  • Your tooth is fragile: Teeth can weaken due to large fillings or root canal therapy. Sometimes, teeth become fragile due to the natural effects of aging or a genetic disposition toward brittle teeth.
  • Your tooth has already broken: Fractured teeth usually don't break cleanly. Rough edges can irritate or cut your mouth and lips. If the broken tooth is a premolar or molar, chewing may become more difficult without a crown.
  • You want to cover a flaw: Worth residents also use crowns to conceal imperfections in teeth, change tooth shape and lengthen teeth that are too short.

Strengthen your teeth with dental crowns. Call All Smiles Dental in Worth, IL, at (708) 448-0333 to schedule your appointment.


5ThingsyoucandotoImproveYourChildsFutureDentalHealth

A child's formative years have an immense impact on their physical, mental and emotional well-being. As a parent you want them to have every advantage possible.

That should include a healthy mouth — actions you take now could determine the long-term soundness of their teeth and gums. Here are 5 things you can do to ensure your child's present and future oral health.

Begin oral hygiene habits early. By early, we mean even before their first teeth appear. Wipe their gums after every feeding with a water-soaked cloth or gauze pad; when teeth appear switch to brushing with just a smear of toothpaste on the end of the brush.

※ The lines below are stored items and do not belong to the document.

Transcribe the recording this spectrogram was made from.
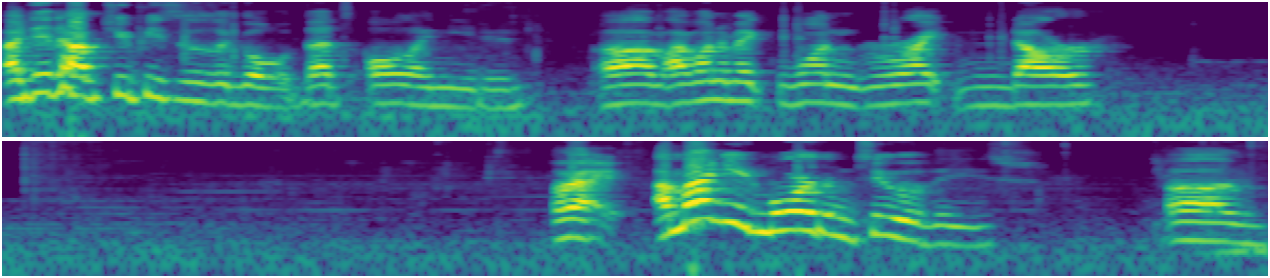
I did have two pieces of gold. That's all I needed. Um, I want to make one right now. Alright, I might need more than two of these. Um,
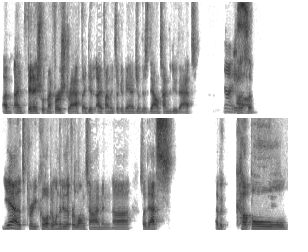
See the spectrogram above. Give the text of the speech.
I'm, I'm finished with my first draft. I did. I finally took advantage of this downtime to do that. Nice. Awesome. Yeah, that's pretty cool. I've been wanting to do that for a long time, and uh, so that's. I have a couple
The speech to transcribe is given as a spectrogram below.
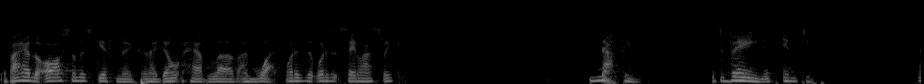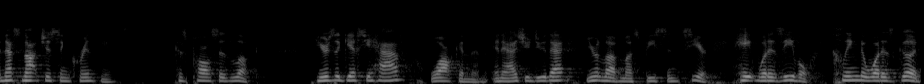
If I have the awesomest gift mix and I don't have love, I'm what? What is it? What does it say last week? Nothing. It's vain, it's empty. And that's not just in Corinthians. Because Paul says, look, here's the gifts you have, walk in them. And as you do that, your love must be sincere. Hate what is evil, cling to what is good,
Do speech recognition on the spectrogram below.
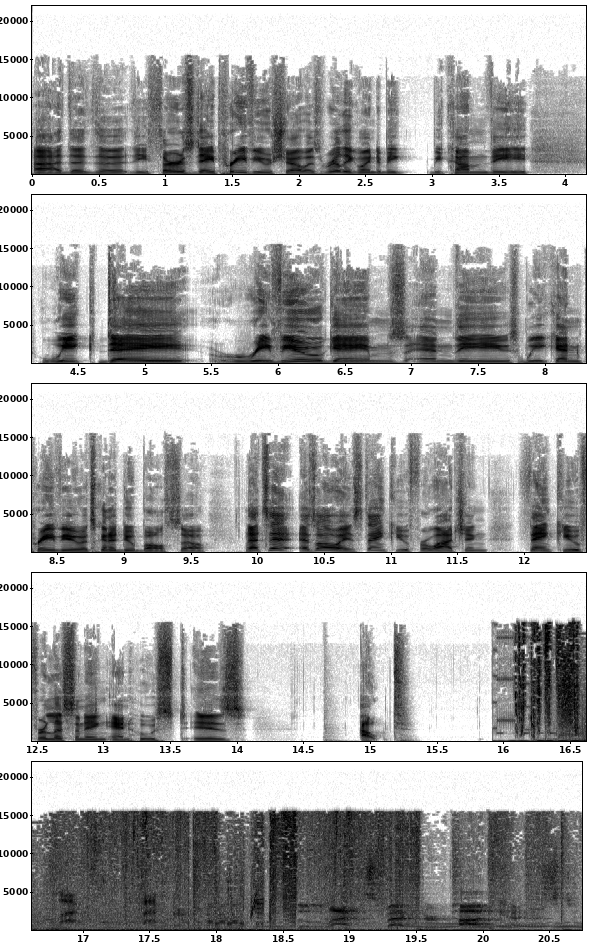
uh, the the the Thursday preview show is really going to be become the weekday review games and the weekend preview. It's going to do both. So that's it. As always, thank you for watching. Thank you for listening. And Hoost is out. The Lax Factor Podcast.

Start dental visits around their first birthday. Early dental visits increase the chances of detecting and treating developing problems before they become worse. And starting may also help your child become comfortable with visiting the dentist — waiting until later increases the chances of anxiety and an aversion to dental visits that might carry over into adulthood.

Adopt dental-friendly home and lifestyle habits.  Don't allow your child to sleep with a pacifier or bottle filled with sugary fluids, including breast milk or formula: fill them with water instead. Limit their sugar consumption to small amounts and only at meal times. And be sure to “childproof” your home against hazards, especially sharp-edged furniture that could damage teeth if they make hard contact with it.

Teach them to care for their own teeth. Although you'll need to brush their teeth for them in the beginning, be sure you eventually teach them to perform this vital habit for themselves. To ease the transition try modeling the behavior or make it into an activity you can do together.

Partner with your family dentist. Your dental office can do more than prevent or treat dental disease — they're an important resource in helping you manage your child's dental needs at home. They can coach you on brushing and flossing techniques, and provide information to set your mind at ease about concerns like teething or thumb sucking.

If you would like more information on complete oral care for your child, please contact us or schedule an appointment for a consultation. You can also learn more about this topic by reading the Dear Doctor magazine articles “Dentistry & Oral Health for Children” and “Top 10 Oral Health Tips for Children.”